Start of Given data

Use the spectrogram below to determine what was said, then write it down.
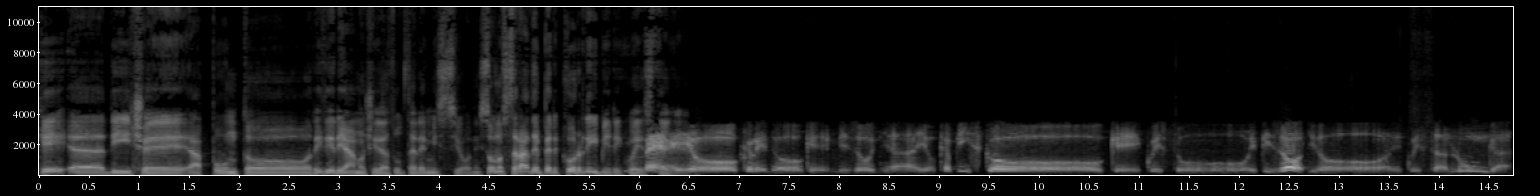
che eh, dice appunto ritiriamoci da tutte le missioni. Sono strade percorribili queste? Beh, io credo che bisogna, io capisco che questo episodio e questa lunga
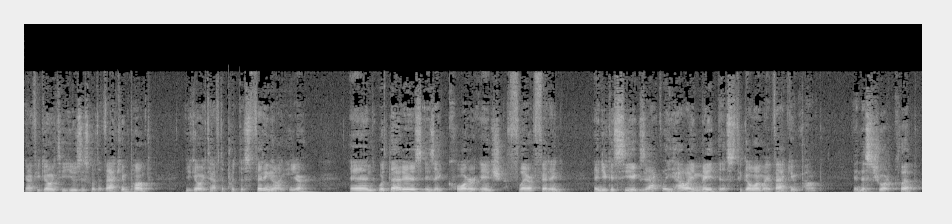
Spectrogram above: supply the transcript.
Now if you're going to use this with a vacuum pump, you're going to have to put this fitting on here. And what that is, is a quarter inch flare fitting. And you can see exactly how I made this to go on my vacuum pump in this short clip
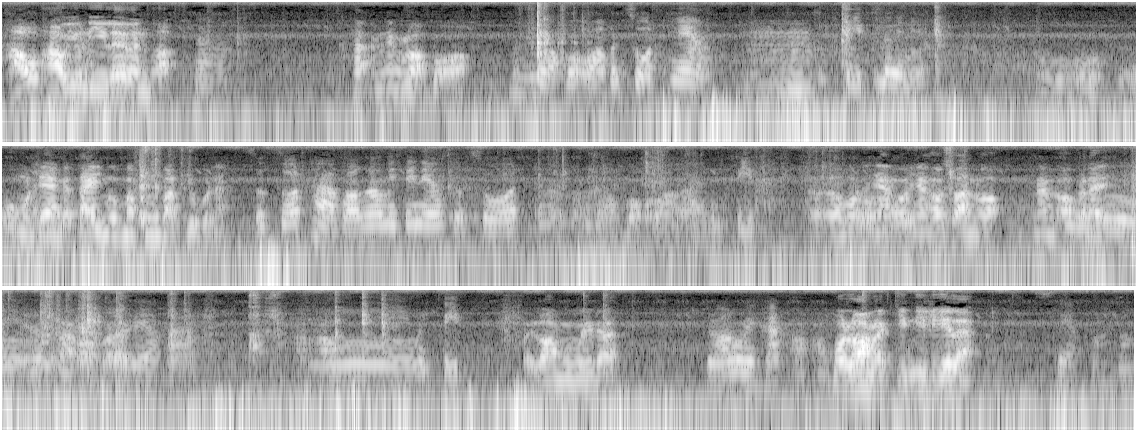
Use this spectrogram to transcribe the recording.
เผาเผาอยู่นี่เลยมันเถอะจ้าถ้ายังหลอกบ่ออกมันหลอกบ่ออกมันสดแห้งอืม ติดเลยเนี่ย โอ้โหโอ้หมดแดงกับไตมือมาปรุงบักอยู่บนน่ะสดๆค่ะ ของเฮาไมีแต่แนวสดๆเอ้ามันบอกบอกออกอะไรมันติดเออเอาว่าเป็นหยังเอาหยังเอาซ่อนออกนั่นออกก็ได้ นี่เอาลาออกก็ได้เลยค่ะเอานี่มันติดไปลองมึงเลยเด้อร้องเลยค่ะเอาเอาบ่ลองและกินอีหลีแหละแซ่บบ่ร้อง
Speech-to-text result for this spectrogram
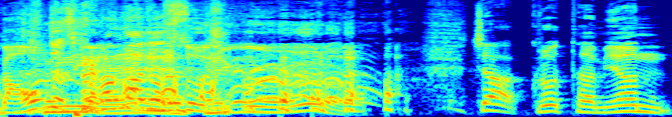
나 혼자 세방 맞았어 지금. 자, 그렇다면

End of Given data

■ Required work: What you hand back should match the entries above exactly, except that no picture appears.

■ Solution to this task:
Use the spectrogram below to determine what was said, then write it down.
che eh, dice appunto ritiriamoci da tutte le missioni. Sono strade percorribili queste? Beh, io credo che bisogna, io capisco che questo episodio e questa lunga
Spectrogram above: supply the transcript.
Now if you're going to use this with a vacuum pump, you're going to have to put this fitting on here. And what that is, is a quarter inch flare fitting. And you can see exactly how I made this to go on my vacuum pump in this short clip
Use this spectrogram to transcribe the recording.
เผาเผาอยู่นี่เลยมันเถอะจ้าถ้ายังหลอกบ่ออกมันหลอกบ่ออกมันสดแห้งอืม ติดเลยเนี่ย โอ้โหโอ้หมดแดงกับไตมือมาปรุงบักอยู่บนน่ะสดๆค่ะ ของเฮาไมีแต่แนวสดๆเอ้ามันบอกบอกออกอะไรมันติดเออเอาว่าเป็นหยังเอาหยังเอาซ่อนออกนั่นออกก็ได้ นี่เอาลาออกก็ได้เลยค่ะเอานี่มันติดไปลองมึงเลยเด้อร้องเลยค่ะเอาเอาบ่ลองและกินอีหลีแหละแซ่บบ่ร้อง
Speech-to-text result for this spectrogram
나 혼자 세방 맞았어 지금. 자, 그렇다면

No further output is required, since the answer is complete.